Analysis: Closure of huge storage plant, misplaced optimism in fracking and demise of North Sea gas have all played a part

In the midst of a global energy crisis Europe is preparing to enter the winter with its lowest reserves of gas in at least 10 years. For the UK, which has some of the continent’s lowest gas storage capacity, the drawing in of colder months has left households even more vulnerable to the risk of shortages.

The UK’s stores hold enough gas to meet the demand of four to five winter days, or just 1% of Europe’s total available storage. The Netherlands has capacity more than nine times the UK’s, while Germany’s is 16 times the size.

Britain’s continental neighbours also have lower gas market prices.
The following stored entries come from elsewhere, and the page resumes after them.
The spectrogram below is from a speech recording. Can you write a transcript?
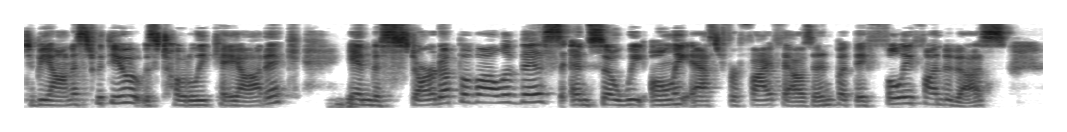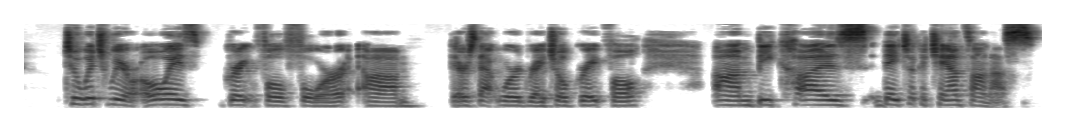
to be honest with you, it was totally chaotic mm-hmm. in the startup of all of this. And so we only asked for 5,000, but they fully funded us, to which we are always grateful for. Um, there's that word, Rachel, grateful, um, because they took a chance on us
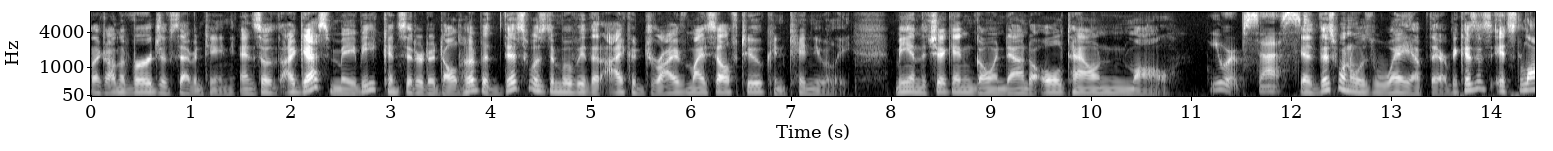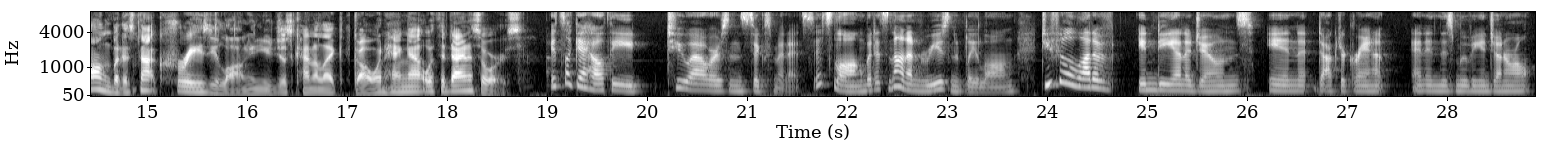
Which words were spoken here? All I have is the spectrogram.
like on the verge of 17. And so I guess maybe considered adulthood, but this was the movie that I could drive myself to continually. Me and the chicken going down to Old Town Mall. You were obsessed. Yeah, this one was way up there because it's it's long, but it's not crazy long, and you just kind of like go and hang out with the dinosaurs. It's like a healthy two hours and six minutes. It's long, but it's not unreasonably long. Do you feel a lot of Indiana Jones in Dr. Grant and in this movie in general?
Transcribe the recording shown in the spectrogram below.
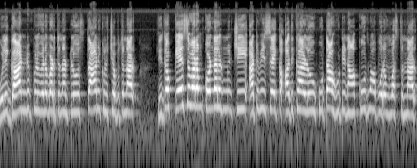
పులి గాండింపులు వినబడుతున్నట్లు స్థానికులు చెబుతున్నారు. దీంతో కేశవరం కొండల నుంచి అటవీ శాఖ అధికారులు హుటాహుటిన కూర్మాపురం వస్తున్నారు.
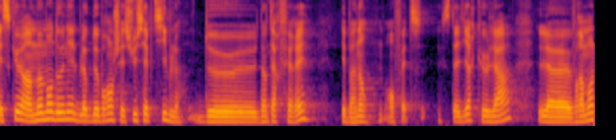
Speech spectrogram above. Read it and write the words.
est-ce qu'à un moment donné, le bloc de branche est susceptible d'interférer? Eh ben non, en fait. C'est-à-dire que là, vraiment,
However, according to the business secretary, Kwasi Kwarteng, any connection drawn between soaring prices and meagre storage levels is a “red herring”.

“There’s no way that any storage in the world will mitigate a quadrupling of the gas price in four months, as we’ve seen,” he told MPs this week. “The answer to this is getting more diverse sources of supply, more diverse sources of electricity, through non-carbon sources.”
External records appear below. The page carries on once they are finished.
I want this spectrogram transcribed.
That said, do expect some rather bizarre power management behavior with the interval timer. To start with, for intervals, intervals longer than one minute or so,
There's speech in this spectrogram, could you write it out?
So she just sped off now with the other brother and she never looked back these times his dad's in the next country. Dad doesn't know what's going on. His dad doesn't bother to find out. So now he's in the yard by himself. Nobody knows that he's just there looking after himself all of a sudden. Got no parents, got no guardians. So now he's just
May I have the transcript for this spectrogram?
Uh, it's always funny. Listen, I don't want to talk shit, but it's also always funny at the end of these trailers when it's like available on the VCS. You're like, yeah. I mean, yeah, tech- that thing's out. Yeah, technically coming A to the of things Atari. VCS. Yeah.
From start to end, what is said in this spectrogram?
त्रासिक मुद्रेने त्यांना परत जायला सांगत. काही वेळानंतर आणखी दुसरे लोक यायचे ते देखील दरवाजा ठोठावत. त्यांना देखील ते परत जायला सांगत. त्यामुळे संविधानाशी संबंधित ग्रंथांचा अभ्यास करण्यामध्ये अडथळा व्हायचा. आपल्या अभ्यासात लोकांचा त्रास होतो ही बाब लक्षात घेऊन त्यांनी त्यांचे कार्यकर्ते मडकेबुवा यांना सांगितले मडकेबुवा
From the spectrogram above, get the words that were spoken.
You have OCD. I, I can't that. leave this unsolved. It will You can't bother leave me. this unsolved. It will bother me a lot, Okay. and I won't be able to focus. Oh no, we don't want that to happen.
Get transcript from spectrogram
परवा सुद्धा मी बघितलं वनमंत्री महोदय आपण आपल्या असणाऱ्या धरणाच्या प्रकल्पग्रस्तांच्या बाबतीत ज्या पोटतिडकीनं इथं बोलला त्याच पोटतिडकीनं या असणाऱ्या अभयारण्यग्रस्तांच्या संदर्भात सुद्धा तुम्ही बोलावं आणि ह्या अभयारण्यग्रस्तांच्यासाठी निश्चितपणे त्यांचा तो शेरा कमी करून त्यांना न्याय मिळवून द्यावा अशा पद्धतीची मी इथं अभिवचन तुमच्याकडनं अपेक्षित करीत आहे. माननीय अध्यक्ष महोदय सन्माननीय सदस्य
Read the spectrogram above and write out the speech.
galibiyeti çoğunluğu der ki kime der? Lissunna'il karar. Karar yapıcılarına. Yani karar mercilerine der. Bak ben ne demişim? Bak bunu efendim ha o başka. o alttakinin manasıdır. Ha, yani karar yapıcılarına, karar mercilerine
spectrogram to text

Few would disagree that a lower reliance on gas would safeguard the UK against global market spikes. But many fear the UK’s low storage levels have left it exposed to higher prices and the risk of shortages this winter.

The Labour MP Stephanie Peacock accused the government of leaving the UK “vulnerable” to crisis and called on Kwarteng to admit that the closure of the country’s main gas storage site off the east coast four years ago was “a mistake”.

The Rough storage facility, owned by Centrica, the parent company of British Gas, provided 70% of the UK gas storage capacity for more than 30 years before it shut in 2017 following a government decision not to subsidise the costly maintenance and upgrades needed to keep the site going.

For decades the UK had been able to avoid investment in costly storage in favour of tapping its domestic North Sea reserves for gas on demand. So why did the UK believe it could continue to do without even as those reserves declined?

In 2013, the then energy minister Michael Fallon said the decision to allow Rough to close would save the UK £750m over 10 years. Instead, a diverse range of energy sources would ensure the public received “reliable supplies of electricity and gas at minimum cost”.

Read more: The Guardian